Cannabis Laws

Governor Abbott voiced that he is open to a discussion with the Texas Legislature to reducing penalties for marijuana possession. Some were shocked to hear his opinion as he has been opposed to many opportunities to reform marijuana laws in the past. Many are excited to hear this shift in opinion.

Abbott said, “What I would be open to talking to the legislature about would be reducing the penalty for possession of two ounces or less from a class B misdemeanor to a class C misdemeanor.”

If the governor is re-elected, some are waiting on the chance to speak with him – like executive director of Texas NORML Jax Finkel, according to Texas Public Radio.  Governor Abbott has shown some support for marijuana law reform when he signed the Compassionate Use Act into law in 2015. While the law is very restricted, it is a step in a forward direction.

Finkel said, “He said he doesn’t want people sitting in jails, and we agree with that. People should not be in jail for possession of a plant, and so we look forward to those conversations with his office.”

Abbott has been adamant about opposing full marijuana legalization. He is also opposed to full medical marijuana legalization.

He said, “I remain convinced that Texas should not legalize marijuana, nor should Texas open the door for conventional marijuana should be used for medical or medicinal purposes, and as governor, I will not allow it.”

Regarding expanding access to more medical conditions like PTSD and autism, Abbott said, “More recently, I’ve had conversations with veterans as well as parents of autistic children and others, who make a very strong compelling case about legalization of medical marijuana.
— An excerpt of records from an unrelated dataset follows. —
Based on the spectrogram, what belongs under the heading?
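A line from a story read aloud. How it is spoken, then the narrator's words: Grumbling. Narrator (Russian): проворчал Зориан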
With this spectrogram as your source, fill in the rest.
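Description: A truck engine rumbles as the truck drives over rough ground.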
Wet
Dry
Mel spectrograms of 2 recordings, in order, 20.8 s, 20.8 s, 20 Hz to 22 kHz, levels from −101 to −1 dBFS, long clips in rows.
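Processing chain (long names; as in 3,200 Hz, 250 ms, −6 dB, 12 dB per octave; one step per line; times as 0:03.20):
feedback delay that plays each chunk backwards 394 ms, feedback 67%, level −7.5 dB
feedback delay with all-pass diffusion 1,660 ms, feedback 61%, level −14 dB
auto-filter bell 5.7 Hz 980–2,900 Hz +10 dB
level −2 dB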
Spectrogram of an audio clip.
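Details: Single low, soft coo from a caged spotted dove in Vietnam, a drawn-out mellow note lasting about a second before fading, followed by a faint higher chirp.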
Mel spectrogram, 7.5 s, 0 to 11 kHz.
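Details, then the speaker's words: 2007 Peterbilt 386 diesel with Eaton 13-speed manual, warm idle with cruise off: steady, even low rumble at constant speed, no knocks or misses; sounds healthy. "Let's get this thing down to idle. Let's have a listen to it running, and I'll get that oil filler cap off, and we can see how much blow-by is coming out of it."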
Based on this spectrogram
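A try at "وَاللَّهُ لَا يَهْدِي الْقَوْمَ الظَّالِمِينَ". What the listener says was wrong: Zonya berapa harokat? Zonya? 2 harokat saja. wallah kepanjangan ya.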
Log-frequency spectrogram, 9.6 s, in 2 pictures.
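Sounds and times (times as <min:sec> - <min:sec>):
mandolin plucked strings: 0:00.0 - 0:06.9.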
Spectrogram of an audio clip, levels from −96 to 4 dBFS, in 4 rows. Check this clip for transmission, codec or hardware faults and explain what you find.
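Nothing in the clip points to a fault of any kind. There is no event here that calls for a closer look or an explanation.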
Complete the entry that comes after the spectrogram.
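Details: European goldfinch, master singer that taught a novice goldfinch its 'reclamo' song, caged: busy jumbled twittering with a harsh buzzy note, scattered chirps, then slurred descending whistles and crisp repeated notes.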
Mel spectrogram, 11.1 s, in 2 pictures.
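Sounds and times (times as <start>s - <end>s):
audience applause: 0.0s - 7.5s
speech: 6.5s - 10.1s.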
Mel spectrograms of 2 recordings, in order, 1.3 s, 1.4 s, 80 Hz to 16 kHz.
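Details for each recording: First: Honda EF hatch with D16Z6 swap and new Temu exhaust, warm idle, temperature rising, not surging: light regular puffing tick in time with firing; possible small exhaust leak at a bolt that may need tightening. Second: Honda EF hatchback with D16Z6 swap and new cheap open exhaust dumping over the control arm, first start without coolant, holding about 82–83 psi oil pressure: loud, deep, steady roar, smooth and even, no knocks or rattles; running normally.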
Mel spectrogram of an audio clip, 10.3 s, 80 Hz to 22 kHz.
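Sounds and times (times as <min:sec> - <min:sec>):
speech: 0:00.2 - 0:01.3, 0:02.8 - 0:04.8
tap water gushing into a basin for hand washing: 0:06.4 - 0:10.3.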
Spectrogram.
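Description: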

I’ve seen however in states that authorize that abuses that take place that raise concerns, so I’m still not convinced yet.”
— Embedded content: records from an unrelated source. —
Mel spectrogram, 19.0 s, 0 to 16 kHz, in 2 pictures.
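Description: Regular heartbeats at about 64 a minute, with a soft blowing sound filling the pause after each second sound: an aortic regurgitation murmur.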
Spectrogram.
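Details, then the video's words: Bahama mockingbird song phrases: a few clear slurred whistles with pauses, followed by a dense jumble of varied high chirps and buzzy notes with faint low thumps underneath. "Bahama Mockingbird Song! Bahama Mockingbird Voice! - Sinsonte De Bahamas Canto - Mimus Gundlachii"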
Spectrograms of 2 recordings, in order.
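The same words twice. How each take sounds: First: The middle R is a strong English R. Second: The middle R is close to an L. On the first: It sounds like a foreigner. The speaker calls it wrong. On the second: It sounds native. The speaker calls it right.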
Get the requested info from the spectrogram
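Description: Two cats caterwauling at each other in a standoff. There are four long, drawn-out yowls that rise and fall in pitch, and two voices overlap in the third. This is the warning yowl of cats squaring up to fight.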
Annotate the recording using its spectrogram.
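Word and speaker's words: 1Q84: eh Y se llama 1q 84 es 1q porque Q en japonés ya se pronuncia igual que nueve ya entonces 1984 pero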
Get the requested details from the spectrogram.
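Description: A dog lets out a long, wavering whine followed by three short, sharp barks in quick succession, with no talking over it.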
Being open to reducing penalties for possession of marijuana statewide is another miniscule step forward for Texas.